- Sore throats and pain when swallowing are not uncommon. The muscles get swollen. The normal act of swallowing can then become painful. This will subside in two to three days.
- Stiffness (trismus) of the jaw muscles may cause difficulty in opening your mouth for a few days following surgery. This is a normal post-operative event that will resolve in time.
Keep physical activities to a minimum immediately following surgery. If you are considering exercise, throbbing or bleeding may occur. If this occurs, you should discontinue exercising. Be aware that your normal nourishment intake is reduced. Exercise may weaken you. If you get light headed, stop exercising.
CAUTION: If you suddenly sit up or stand from a lying position, you may become dizzy. If you are lying down following surgery, make sure you sit for one minute before standing.
Sutures may be placed in the area of surgery to minimize post-operative bleeding and to help healing. Sometimes they become dislodged. This is no cause for alarm. Just remove the suture from your mouth and discard it. The sutures will generally dissolve in 2-5 days.
The pain and swelling should subside more and more each day following surgery. If your post-operative pain or swelling worsens or unusual symptoms occur, call the office for instructions.
There will be a cavity where the tooth was removed. The cavity will gradually fill in with new tissue over the next month. In the meantime, the area should be kept clean especially after meals with salt-water rinses or a toothbrush.
Your case is individual. No two mouths are alike. Do not accept well-intended advice from friends. Discuss your problem with the persons best able to effectively help you: your oral surgeon or your family dentist.
Brushing your teeth is okay just be gentle at the surgical sites.
If you are involved in regular exercise, be aware that your normal nourishment intake is reduced. Exercise may weaken you. If you get light headed, stop exercising.

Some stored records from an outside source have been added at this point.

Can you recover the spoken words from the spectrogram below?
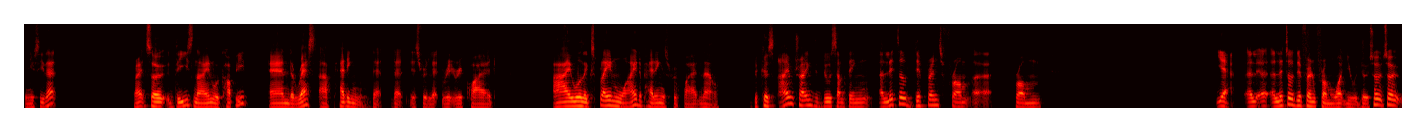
Can you see that? Right, so these nine were copied and the rest are padding that that is re re required. I will explain why the padding is required now because I'm trying to do something a little different from uh, from yeah a, a little different from what you would do. So so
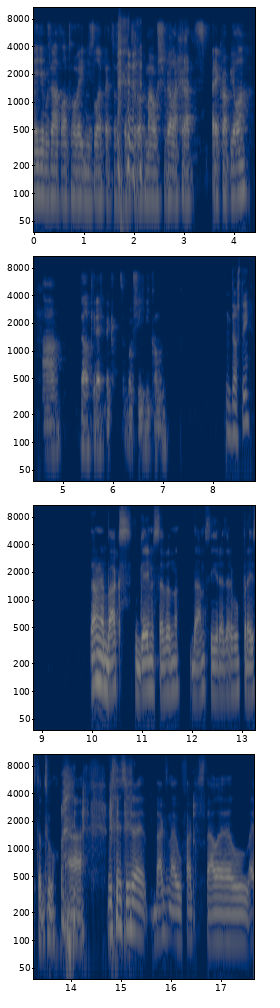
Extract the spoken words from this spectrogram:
nejdem už na Atlantu hovoriť nič zle, pretože tento rok ma už veľakrát prekvapila a veľký rešpekt voči ich výkonu. Dosti? Za mňa Bucks v Game 7 dám si rezervu pre istotu a myslím si, že Bucks majú fakt stále le,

After a few days you will feel fine and can resume your normal activities. If you have heavy bleeding, severe pain, continued swelling for two to three days, or a reaction to the medication, call the office immediately at Janesville Office Phone Number 608-756-8744 in Janesville or Monroe Office Phone Number 608-325-7177 in Monroe.